The First Book of System Design
Principia Cybernetica, 1999If God were enamored of Model-Based Reasoning, The First Book of System Design might look something like this:
In the beginning, God created an open loop system. The system was without witness or controller, so God created a small-minded controller. God carefully avoided clueing in the small-minded controller on the finer details of the theory of feedback control systems.
Even God was amused, and so ended the first day.
And God said, "Let the small-minded controller draw up a goal statement." And behold, the small-minded controller identified the desirable goal states for the system. And God thought it sounded pretty good.
And evening and morning were the second day.
And God said, "Let the small-minded controller determine corrections and adjustments and engage in determining rules of guidance and control." Unfortunately, a debate about the sanctions and punishments to be inflicted in the event of a rule violation pre-empted almost all of the third day.
And evening and morning were the third day.
And God said, "Let there be a university in which the small-minded controller can envision system concepts and engage in discovering the deeply hidden laws of feedback control theory." The small-minded controller considered adjustment of rules and sanctions and more intelligent alternatives to rules, and God saw that this was good. And God thought that it was even worth all of the adrenalin, serotonin, dopamine, and endorphins he had to supply.
And so ended the fourth day.
And God said, "Let the small-minded controller's policies be implemented with long-range vision and insightful strategies." The small-minded controller considered insights and feedback loops and state-space measurements and sampling theorems, and comparative analysis and simulation models. And God saw that this was very ingenious and fruitful.
And so would have ended the fifth day, except for the unintentional renewal of the debate about the choices amongst rules and sanctions.
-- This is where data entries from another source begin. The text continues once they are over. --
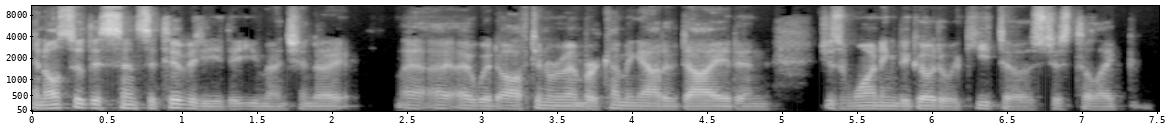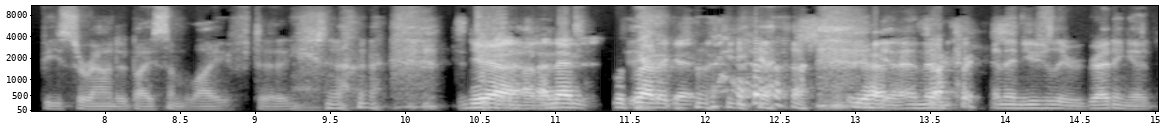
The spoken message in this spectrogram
and also this sensitivity that you mentioned. I I, I, would often remember coming out of diet and just wanting to go to Iquitos just to like be surrounded by some life to, you know, to yeah, and then regretting it. yeah, yeah, yeah, and exactly. then and then usually regretting it.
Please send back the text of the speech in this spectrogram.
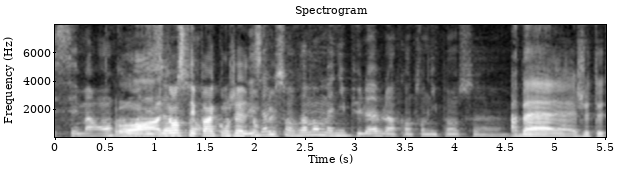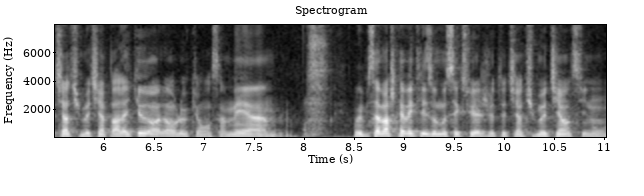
C'est marrant. Oh, les non, hommes c'était pas un congèle non Les hommes plus. sont vraiment manipulables hein, quand on y pense. euh. Ah bah, je te tiens, tu me tiens par la queue, hein, là, en l'occurrence. hein, mais euh, oui, mais ça marche qu'avec les homosexuels. Je te tiens, tu me tiens, sinon,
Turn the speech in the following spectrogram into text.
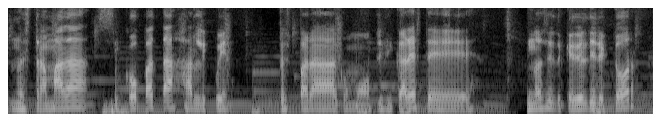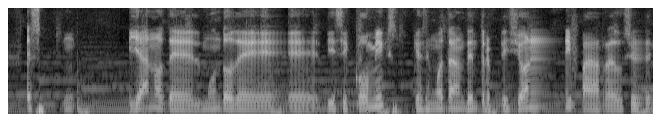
nuestra amada psicópata Harley Quinn. Pues para como amplificar este no sé que dio el director, es villanos del mundo de DC Comics que se encuentran dentro de prisión y para reducir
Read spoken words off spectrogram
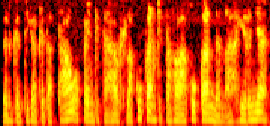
dan ketika kita tahu apa yang kita harus lakukan kita lakukan dan akhirnya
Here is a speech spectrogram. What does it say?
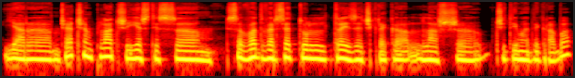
iar uh, ceea ce îmi place este să, să văd versetul 30, cred că l-aș uh, citi mai degrabă,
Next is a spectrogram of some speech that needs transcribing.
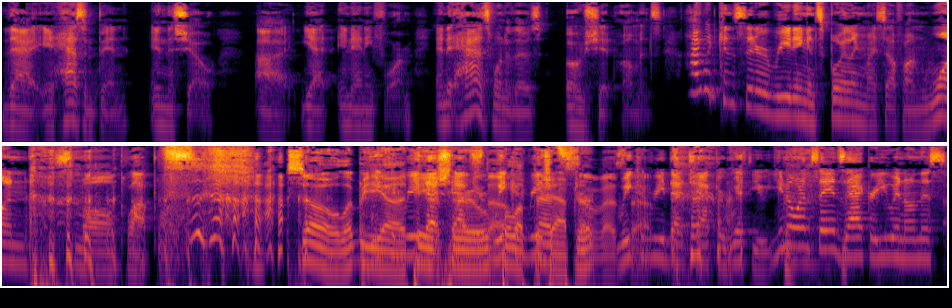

On the sixth day the small-minded controller devised criteria for classifying and assessing trajectories converging to the goal states and the associated rates of convergence. This wasn't the thesis topic that God had planned. God wasn't able to read the thesis, however, because he had to take the afternoon off to create day and night and heaven and earth and seas and plants and stars and trees and seasons and years and sun and moon and birds and fish and animals and human beings and the invisible karma economy.
On the seventh day God rested and the small-minded controller submitted his model and analysis. It turned out that the recommended system model was nearly identical to the way that God had created the world, so the small-minded controller gave thanks to God for his implementation according to the integrated system model. There was, however, some opinion expressed that humans should have been created in the mimnetically reflected image of the small-minded controller's recursive system model.
And God caused a deep agnosimnesia to fall upon the model-based reasoner ...
CopyLeft 1999 by Barsoom Tork Associates and The Orenda Project in association with Zazen Enterprises.
This partial Gnosimnesic recovery of things deeply hidden since the beginning of the world may be freely kerygmatized, mimneticized, or semiotically mapped. Or not.